Reading Student Evaluations

Given our high expectations of our teaching, we may experience real anxiety over reading our student evaluations. But reading the written comments on those evaluations as insights into how students think, rather than only as judgments of our performance, can make reading them less stressful—and more helpful for our future teaching.

Interpreting written comments

As you read your students’ written comments, ask yourself, what intellectual challenges do they reveal? Do they reveal particular misconceptions about your field or knowledge production in your field?

Below we offer examples of written comments that may confuse or frustrate us and suggest what they may reveal about our students’ beliefs about knowledge. We also offer some ways to correct or respond to those beliefs.

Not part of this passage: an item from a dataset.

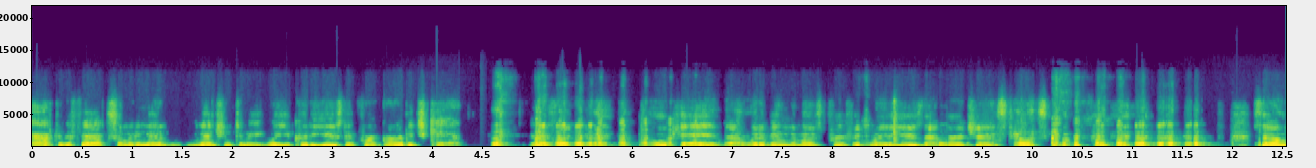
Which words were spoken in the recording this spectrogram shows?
after the fact, somebody men- mentioned to me, well, you could have used it for a garbage can. And it's like, okay, that would have been the most perfect way to use that Jones telescope. so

  • “The problems on the exams were nothing like the problems on the homework.” This comment may reflect a simplistic attitude toward problem solving. Novices often classify problems according to superficial characteristics, not underlying principles. They also may not fully recognize that thinking is an effortful process: even experts require time and the willingness to experiment in order to solve problems (Schoenfeld, 1985). Asking students to explain or monitor their thinking process may change this attitude.
  • “The grading was unfair.” This comment may reveal a student’s naïve understanding of what your assignments demand. In most classes, we expect our students to do original thinking, not reiterate what they have read or heard. Designing assignments that prompt argumentation—and sharing our grading criteria—may correct this understanding.
  • “The readings were difficult.” This is likely an accurate assessment. But students may not realize that even expert readers have to work to understand difficult texts (Blau, 2003). Modeling for students how you read and mark up your texts may illuminate this process for them.
  • “Lectures were boring.” Versions of this comment can serve as a reminder that our field isn’t transparently interesting to our students. Organizing lectures around questions and problems may minimize this complaint.
  • “I didn’t come to college to teach myself.” If you experiment with new teaching methods, students may suspect that you’re not teaching—and tell you so on your final evaluations. They may not see that carefully designed in-class activities are also teaching. Explaining why you use certain methods may help convince them.

Expanding your sources of student feedback

What is it we want to learn from our student evaluations? A recent critic proposes that we ask students how they have been changed by their encounter with course material, not how they have been entertained by our performance (Edmundson, 2004). You might consider supplementing your final evaluations in two ways:

  • Give a mid-semester evaluation. Mid-semester evaluations can help you identify student concerns early enough to communicate your course goals more clearly. These evaluations are seen only by the instructor and may be designed as open-ended responses or rated items. 
  • Ask additional questions. At the end of the semester, ask students to write in response to the following questions: how has your thinking about the subject changed by taking this course? How has the course helped you develop as thinkers or individuals? You might also ask students to evaluate their own efforts to learn in your course.

References and Further Resources:

Blau, S. The Literature Workshop: Teaching Texts and Their Readers. Portsmouth, NH: Heinmann, 2003.

Edmundson, M. Why Read? London and New York: Bloomsbury, 2004.

Schoenfeld, A. H. Mathematical Problem Solving. New York: Academic Press, 1985.

For additional pedagogical resources, visit the Graduate Students and Faculty webpages.